Fadi X has no new friends yet; he left all his old ones behind, the Sydney Morning Herald reports.
Fadi X has no family left; they died years ago. Fadi X has no country, no nationality and no passport. Until recently, he didn’t even have a proper name. Which is why for most of his life he has been known as Fadi X.

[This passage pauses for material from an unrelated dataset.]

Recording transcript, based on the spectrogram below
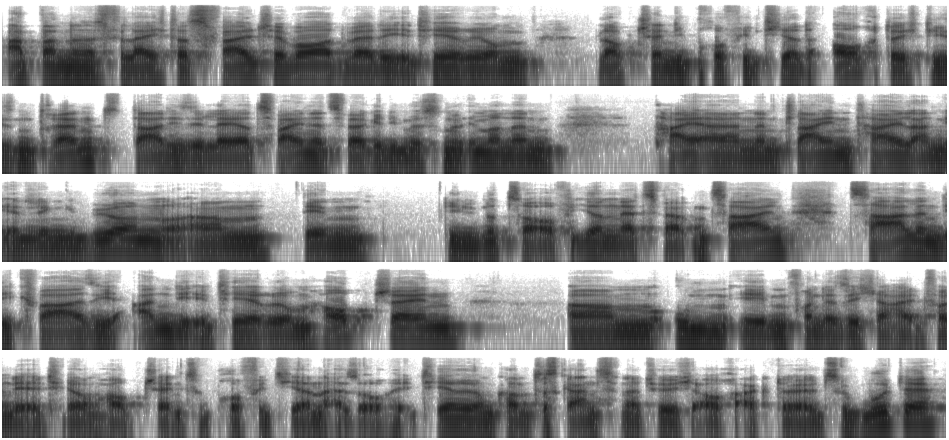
abwandern ist vielleicht das falsche Wort, weil die Ethereum Blockchain, die profitiert auch durch diesen Trend, da diese Layer 2 Netzwerke, die müssen immer einen, Teil, äh, einen kleinen Teil an den Gebühren, ähm, den die Nutzer auf ihren Netzwerken zahlen, zahlen die quasi an die Ethereum Hauptchain ähm, um eben von der Sicherheit von der Ethereum Hauptchain zu profitieren. Also Ethereum kommt das Ganze natürlich auch aktuell zugute.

As calamitous as they have been, Fadi’s troubles all began with a bureaucratic oversight. His father, Hasan Moussa, had been a Syrian soldier stationed in the northern Lebanese village of Darbechtar in 1985, when he met his Lebanese mother, Hiam Chalouhy. The relationship was problematic: Hasan was Muslim, Hiam was Christian. No only that, but Hasan was part of an occupying force. (Syria invaded Lebanon in 1976, during the country’s civil war, and only withdrew its troops in 2005.) Nevertheless, Hasan and Hiam got married, and, in 1991, had Fadi.
In Lebanon, women cannot pass their citizenship down to their children; only Hasan could do that, but he never bothered to register Fadi’s birth. (As it happened, he hadn’t registered the marriage, either.) When, a year later, the relationship fell apart and Hasan disappeared, Fadi was left neither Lebanese or Syrian. He was, technically speaking, stateless.
The Kafkaesque nature of his predicament became most apparent after his graduation, in 2012. Though he emerged with a bachelor of finance and a master’s in financial engineering, his lack of identification meant he wasn’t legally allowed to work.
Eventually, he was told about a not-for-profit group called Talent Beyond Boundaries (TBB). Founded in the US in 2015 by high-profile Washington lawyers and human rights advocates Mary Louise and Bruce Cohen and locally a year later by Australian philanthropist John Cameron, TBB connects refugees and stateless people to international job opportunities. It is the only organisation in the world to do this.
For the TBB team, getting Fadi out became a heartfelt mission. “He is a talented person who was in an impossible situation,” says Cameron, a former IT entrepreneur. Fadi’s credentials were exceptional: he was trilingual, resilient and demonstrably well qualified. After learning his story, two companies, global consulting giants McKinsey and Accenture, bid to take him on.
In the end, after four rounds of interviews via Skype, Accenture offered Fadi a job in its Sydney office, as a management consultant. “That was one of the best days ever,” Fadi says. “I was overwhelmed with emotions.”
How a philanthropist gave a new life to a man without a country (Sydney Morning Herald)